The story got my tears flowing, but it honestly did not crush my heart, and I did not burst out crying as I did during The Kite Runner, which so far is the most heart-wrenching book I have ever read.
I’m looking forward to reading more by John Green, and now that he’s joined the list of my “worth-reading” authors, I think it’s fair to give this book 4 and a half stars..
I’ve always been so traditional.. Even when it comes to reading, I’ve never felt comfortable reading on a screen. It just doesn’t feel real; e-books don’t allow me to sense the texture of the pages as they crunch when I flip through the book, and of course, they don’t smell like real books! 😛
However, since technology is now the trend, e-book readers have invaded the market and one can’t just overlook the fact that they’re making the reading experience more enjoyable and closer to reality..

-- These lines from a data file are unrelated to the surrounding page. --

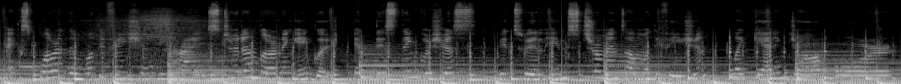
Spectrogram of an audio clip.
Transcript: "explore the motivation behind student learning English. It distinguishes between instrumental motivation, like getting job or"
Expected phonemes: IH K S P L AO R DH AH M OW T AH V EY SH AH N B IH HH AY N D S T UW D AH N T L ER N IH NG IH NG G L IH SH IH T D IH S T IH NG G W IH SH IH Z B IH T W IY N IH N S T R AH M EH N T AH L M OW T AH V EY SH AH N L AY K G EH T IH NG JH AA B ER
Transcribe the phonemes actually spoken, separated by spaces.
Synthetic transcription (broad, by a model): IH K S P L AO R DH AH M OW T AH V EY SH AH N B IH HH AY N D S T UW D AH N T L ER N IH NG IH NG G L IH SH IH T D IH S T IH NG G W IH SH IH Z B IH T W IY N IH N S T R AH M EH N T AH N M OW T AH V EY SH AH N L AY K G EH T IH NG JH AA B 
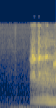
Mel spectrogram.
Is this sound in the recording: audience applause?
no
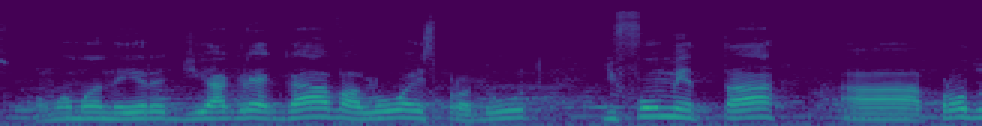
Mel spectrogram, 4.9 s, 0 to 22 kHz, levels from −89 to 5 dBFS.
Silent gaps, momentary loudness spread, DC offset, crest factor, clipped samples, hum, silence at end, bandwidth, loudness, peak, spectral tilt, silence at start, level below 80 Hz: none; 10 LU; under 0.1%; 14 dB; under 0.1%; none; 0 s; 15.5 kHz; -43 LUFS; -28 dBFS; -7.5 dB/octave; 0 s; -70 dBFS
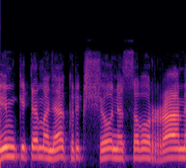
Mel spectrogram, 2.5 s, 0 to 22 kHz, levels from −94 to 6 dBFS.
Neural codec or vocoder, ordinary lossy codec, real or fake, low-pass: codec, 16 kHz, 8 kbps, FunCodec, trained on Chinese and English, 25 frames a second; Opus, 32 kbps; fake; 7.2 kHz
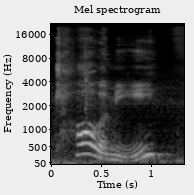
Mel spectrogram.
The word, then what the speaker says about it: Ptolemy: Okay, his general Ptolemy. Okay, and that's where you see the Greek influence. If all of those English words that have a P and you don't pronounce it, those are all Greek.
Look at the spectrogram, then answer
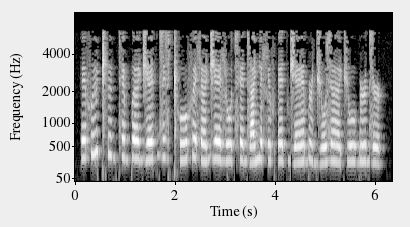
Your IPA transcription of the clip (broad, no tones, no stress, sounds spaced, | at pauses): ɛ f ɘː ǁʰ ɘː ɡ tʰ ɛ b p ɜː d͡ʒ ɛː t d͡z ɘ z ǁʰ o f ɛ ɬ ɜ d͡ʒ ɛː ɮ oː t͡sʰ ɛ d͡z a ɲ ɐ ɬ ɘ f ʔ ɛː t d͡ʒ ɛː ɓ ə˞ d͡ʒ o z ɜː t͡ʃ oː ɠ ə˞ d͡z ə˞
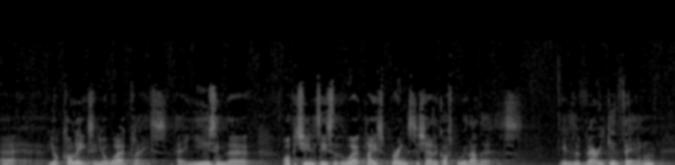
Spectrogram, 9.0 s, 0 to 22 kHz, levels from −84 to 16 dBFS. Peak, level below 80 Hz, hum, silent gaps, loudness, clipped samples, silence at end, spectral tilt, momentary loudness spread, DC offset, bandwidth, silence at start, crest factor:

Yesterday, while browsing my mother’s Galaxy-Tab, I noticed the installed “Kobo” reader and saw it was appealing! I’m not sure I’ll stay that interested, but I’ve already downloaded few books and planned to start “e-booking” soon. I might begin with “Pride and Prejudice” for it’s so recommended, but I’m open to any suggestions! 🙂
Image source: kobobooks.com